Monday, December 01, 2008

Advent: started on the Christmas baking ...

... and crafting a bit too!

Today, in our house anyway, was "Stir Up Monday" (primarily because we always seem to miss Stir Up Sunday!) We usually begin the Christmas treat-making the first week of Advent as some of our goodies need a few weeks to steep. On Stir-Up Monday, I have everyone who is home, stir the batter as the tradition states.
Today, we made Port Cake ... an amazing recipe from a friend in Australia that has prunes, currants, raisins, walnuts (and of course) Port. This cake is so deliciously moist and good after it sits for a few weeks (with additional Port poured over the top every few days). The recipe I used is below -- and it made 4 small loaves (roughly 5 x 3) and 1 larger loaf (roughly 4 x 8) and took 2-1/2 hours to cook:

(Original Source: recipe from Better Homes and Gardens 2002 but I’ve edited the recipe for my tastes (the original called for chocolate, but that was gilding the lily if you ask me!)

· 3 cups currants
· 3 cups raisins
· 3 cups pitted prunes
· 1 cup Port
· 1 cup butter, softened
· 1 tbsp vanilla extract
· 1 cup dark brown sugar
· 4 eggs
· Finely grated rind and juice of 1 orange
· 1/3 cup molasses
· 2 cups all-purpose flour
· 2 tsp baking powder
· 1 tbsp allspice
· 1 tbsp nutmeg
· 1 tbsp cinnamon
· 1 tbsp cloves
· 2 cups walnut halves
· Extra 1/2 cup port, for pouring over cake

This cake is chock-full of sweet, plump dried fruit that's been soaked in port, and it only improves with age. Make this cake on Stir-Up Monday (first Monday of Advent) each year so that it has time to develop its wonderful full flavor. Pour a little port over the cake every few days to give it extra depth and to help it stay moist. It will keep well in a container in a cool dry place or for longer storage, cover the cake well in plastic wrap and store it in the fridge.

NOTE: Yes, the tablespoon measurements given for the spices are correct. Extra spices give a wonderful flavor to the cake.

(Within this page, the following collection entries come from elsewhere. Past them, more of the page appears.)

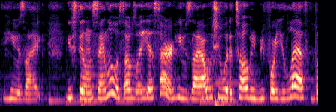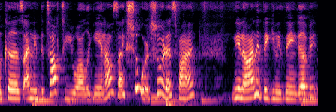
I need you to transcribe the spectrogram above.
He was like, You still in St. Louis? I was like, Yes, sir. He was like, I wish you would have told me before you left because I need to talk to you all again. I was like, Sure, sure, that's fine. You know, I didn't think anything of it,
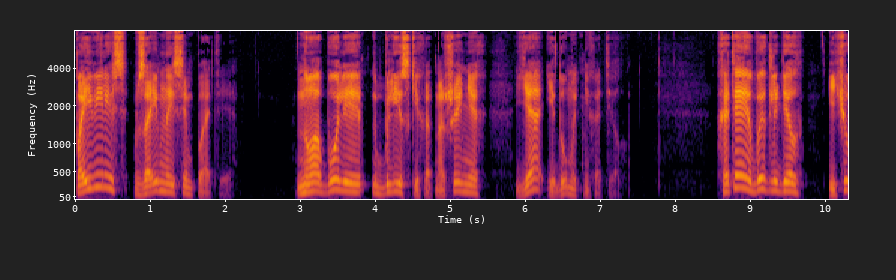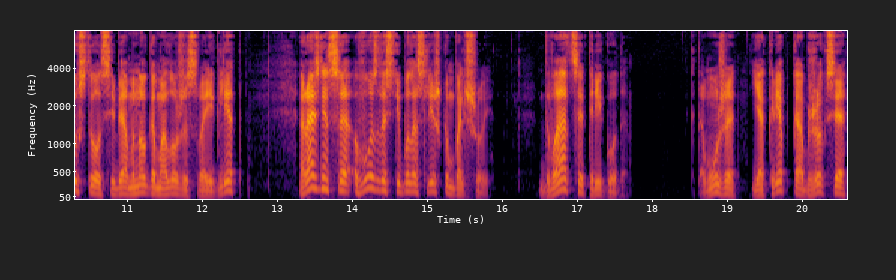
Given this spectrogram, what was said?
Появились взаимные симпатии. Но о более близких отношениях я и думать не хотел. Хотя я выглядел и чувствовал себя много моложе своих лет, разница в возрасте была слишком большой — 23 года. К тому же я крепко обжегся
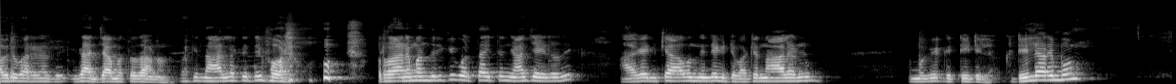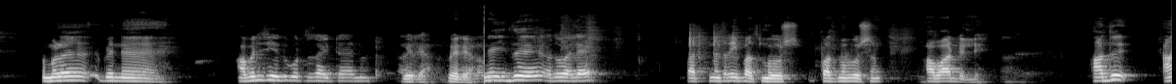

Here's how
· Put currants and raisins in a large bowl. Cut up prunes with scissors and add to bowl. Add Port and mix well. Leave to stand for at least two hours, stirring occasionally.
· Preheat oven to 325F. Spray the pans (I used 4 small loaf and 1 larger loaf pan) with cooking spray.
· Cream softened butter. Add vanilla and beat for a minute longer. Add brown sugar and beat until the mixture is light and creamy. Add the eggs one at a time, beating well after each addition.
· Add the creamed mixture to the fruit. Add the orange rind, juice and molasses and stir to combine. Sift the flours and spices and add the sifted dry ingredients and walnuts to the mixture. Stir with a wooden spoon until just combined. Don’t overstir as you’ll get a very dry cake.
· Spoon the mixture evenly into the prepared pans. Tap pan gently on the table to settle the mixture. Smooth the surface of the cake mixture with the back of a wooden spoon. Bake for 2-1/2 to 3 hours or until a toothpick comes out clean when inserted in the center of the cake. Remove cake from oven to cooling rack; pour extra Port over the tops of each loaf and cover with a towel until the next morning. When the cakes are completely cool, cover with foil, plastic wrap or a plastic lid and store in a cool, dry spot.
In addition to kicking off the baking ... we also started our crafting. BamBam and Kotch started making the felt-foam soldiers that BamBam has decided will go on everyone's packages.
Jesse Tree tonight now has two ornaments on it ... the beeswax candle is burning WAY too fast on the Advent Wreath and we are still waiting for delivery of our advent calendar. Other than that ... we're having a wonderful start to our Advent (after all, we made it to daily Mass this morning -- so what else do we need?)
BTW, normally I would have also made traditional fruitcake (either dark or light) tonight, but there is no candied fruit to be found in Northern Virginia! Isn't that odd? Nada ... zilch ... none! And I really like my fruitcake, too. I guess I'll just have to satisfy myself with the rather dense, Port-soaked Port Cake and forget the rather dense, Bourbon-soaked fruit cake!


Alice Gunther said...

Gorgeous, Mary! I could go for some port cake right now!

Debbie said...

The port cake sounds yummy! (I think you may have made it for us before, ya?) Anyway, thanks for sharing the recipe.

Dried fruit was rather difficult to find in Colorado as well, but I asked the produce guy at King Soopers the other day and he showed me where it was ('cause I couldn't find it myself).

Anne (aussieannie) said...

I haven't even bought ingredients yet....I'd really, really like that cuppa - with a nice slice of port cake!!

Frank, Mike said...

Yes, thats true, the tablespoon measurements given for the spices are correct. Extra spices give a wonderful flavor to the cake.